Red Hat Inc. faces two would-be class suits over IBM’s proposed $34 billion acquisition of the open source software firm, both alleging it didn’t disclose necessary financial information.

Red Hat’s proxy statement didn’t include all the information shareholders need to evaluate the merger, according to complaints filed Dec. 18 and 19 in the U.S. District Court for the District of Delaware.

The proxy statement for the proposed International Business Machines Corp. acquisition didn’t include the data underlying Guggenheim Securities and Morgan Stanley’s valuation of Red Hat, according to the complaints. It also left out information about the firms’ potential conflicts of interest, the complaints said.

The shareholders said they couldn’t evaluate the fairness of the deal without a better picture of Red Hat’s future financial prospects.

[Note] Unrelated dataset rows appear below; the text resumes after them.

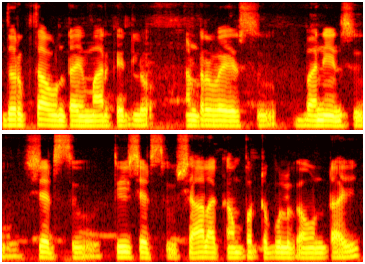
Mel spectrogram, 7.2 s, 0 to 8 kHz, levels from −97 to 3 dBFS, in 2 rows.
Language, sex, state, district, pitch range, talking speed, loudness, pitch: Telugu, male, Telangana, Nalgonda, 115-125 Hz, 110 wpm, -17 LUFS, 120 Hz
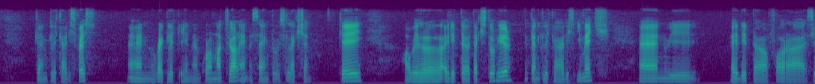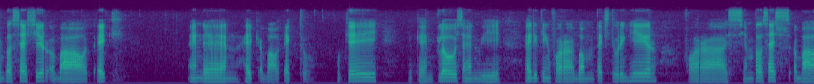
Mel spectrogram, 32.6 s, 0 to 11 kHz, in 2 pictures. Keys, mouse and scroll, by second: 4.0 right click, 5.5 click, 11.5 click, 14.3-15.6 drag, 19.5 8, 20.4 click, 21.7 8, 22.5 click, 25.0-27.7 drag, 31.7-32.5 drag.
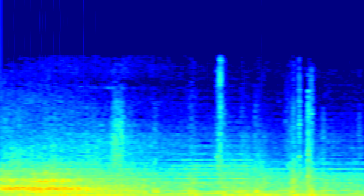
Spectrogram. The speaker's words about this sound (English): Suddenly, two police cars pull up, surrounding him.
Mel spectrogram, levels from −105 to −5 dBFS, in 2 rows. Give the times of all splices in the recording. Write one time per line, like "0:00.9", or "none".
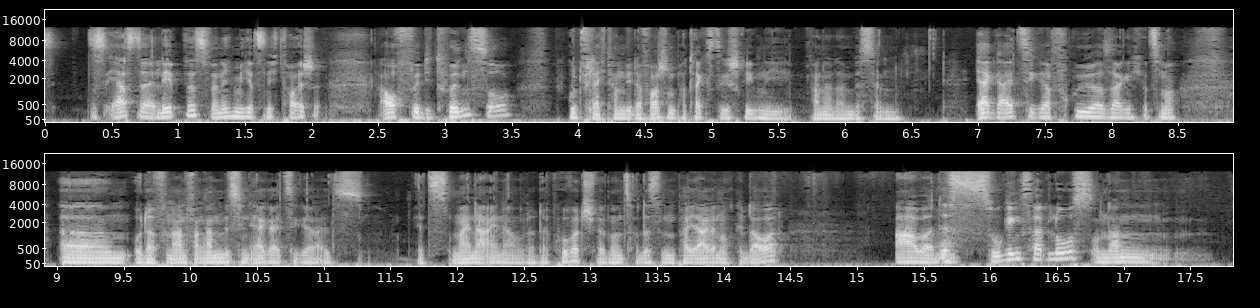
none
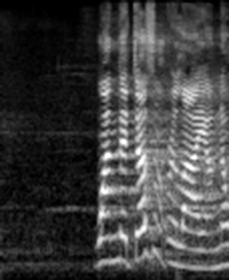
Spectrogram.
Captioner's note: none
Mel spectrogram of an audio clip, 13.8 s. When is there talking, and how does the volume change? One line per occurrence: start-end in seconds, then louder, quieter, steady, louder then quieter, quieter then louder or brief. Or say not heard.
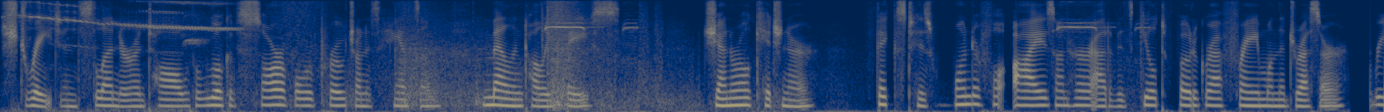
0.0-13.7 steady.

IBM and Red Hat “insiders"—not shareholders—look poised to benefit the most from the merger, according to the Dec. 18 complaint.

The proxy statement didn’t disclose how much Guggenheim and Morgan Stanley have been paid by IBM and Red Hat in the past, the complaints said. Without information about the firms’ financial stake in the deal, the shareholders can’t determine if their analyses were fair, according to the complaints.

A Red Hat spokesperson declined to comment, citing a policy against speaking on pending litigation.

Rigrodsky & Long PA represents the Dec. 19 putative class. O’Kelly Ernst & Joyce LLC represents the Dec. 18 class.

The cases are Kent v. Red Hat Inc., D. Del., No. 1:18-cv-02022, complaint filed 12/19/18 and Orgel v. Red Hat Inc., D. Del., No. 1:18-cv-02006, complaint filed 12/18/18.